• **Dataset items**

________

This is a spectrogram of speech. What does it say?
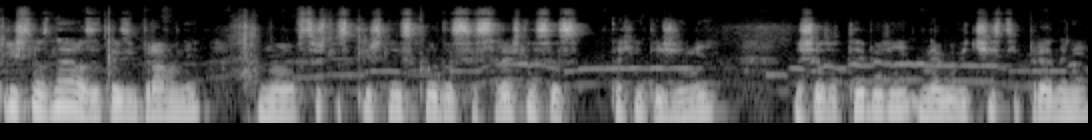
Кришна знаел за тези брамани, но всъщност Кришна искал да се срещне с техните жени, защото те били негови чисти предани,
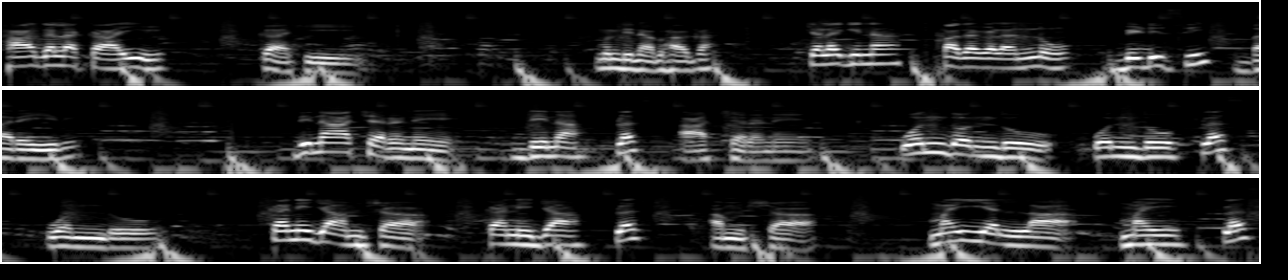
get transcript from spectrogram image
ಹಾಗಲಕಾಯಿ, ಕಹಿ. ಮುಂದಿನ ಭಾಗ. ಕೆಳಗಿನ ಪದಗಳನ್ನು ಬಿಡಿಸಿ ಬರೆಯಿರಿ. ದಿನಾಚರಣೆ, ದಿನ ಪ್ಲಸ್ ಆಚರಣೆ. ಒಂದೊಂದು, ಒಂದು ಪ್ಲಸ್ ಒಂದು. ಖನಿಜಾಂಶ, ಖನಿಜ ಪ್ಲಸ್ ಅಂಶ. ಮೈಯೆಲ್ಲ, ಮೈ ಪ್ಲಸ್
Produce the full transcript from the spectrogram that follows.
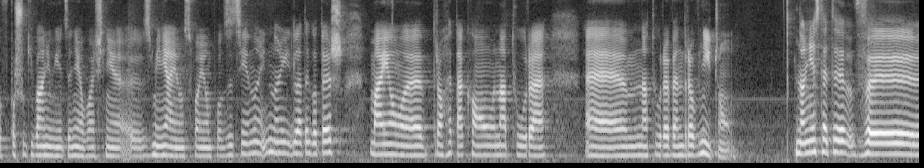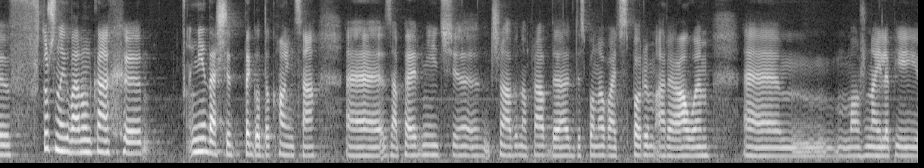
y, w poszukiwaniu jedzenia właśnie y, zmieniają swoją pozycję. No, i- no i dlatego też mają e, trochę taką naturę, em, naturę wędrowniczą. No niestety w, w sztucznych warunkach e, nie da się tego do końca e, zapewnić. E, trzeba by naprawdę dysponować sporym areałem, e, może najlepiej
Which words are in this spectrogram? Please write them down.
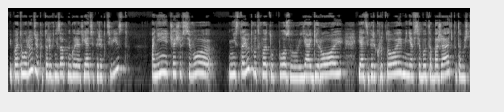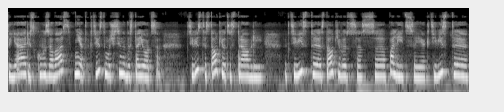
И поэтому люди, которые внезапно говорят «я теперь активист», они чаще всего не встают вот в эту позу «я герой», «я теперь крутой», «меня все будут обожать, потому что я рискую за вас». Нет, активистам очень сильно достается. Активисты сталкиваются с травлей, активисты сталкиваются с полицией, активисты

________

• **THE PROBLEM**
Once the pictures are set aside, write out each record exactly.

• **WRITTEN ANSWER**
This is a spectrogram of speech. What does it say?
Кришна знаел за тези брамани, но всъщност Кришна искал да се срещне с техните жени, защото те били негови чисти предани,
get transcript from spectrogram image
ಹಾಗಲಕಾಯಿ, ಕಹಿ. ಮುಂದಿನ ಭಾಗ. ಕೆಳಗಿನ ಪದಗಳನ್ನು ಬಿಡಿಸಿ ಬರೆಯಿರಿ. ದಿನಾಚರಣೆ, ದಿನ ಪ್ಲಸ್ ಆಚರಣೆ. ಒಂದೊಂದು, ಒಂದು ಪ್ಲಸ್ ಒಂದು. ಖನಿಜಾಂಶ, ಖನಿಜ ಪ್ಲಸ್ ಅಂಶ. ಮೈಯೆಲ್ಲ, ಮೈ ಪ್ಲಸ್
Produce the full transcript from the spectrogram that follows.
y, w poszukiwaniu jedzenia właśnie y, zmieniają swoją pozycję. No, i- no i dlatego też mają e, trochę taką naturę, em, naturę wędrowniczą. No niestety w, w sztucznych warunkach e, nie da się tego do końca e, zapewnić. E, trzeba by naprawdę dysponować sporym areałem, e, może najlepiej
Which words are in this spectrogram? Please write them down.
И поэтому люди, которые внезапно говорят «я теперь активист», они чаще всего не встают вот в эту позу «я герой», «я теперь крутой», «меня все будут обожать, потому что я рискую за вас». Нет, активистам очень сильно достается. Активисты сталкиваются с травлей, активисты сталкиваются с полицией, активисты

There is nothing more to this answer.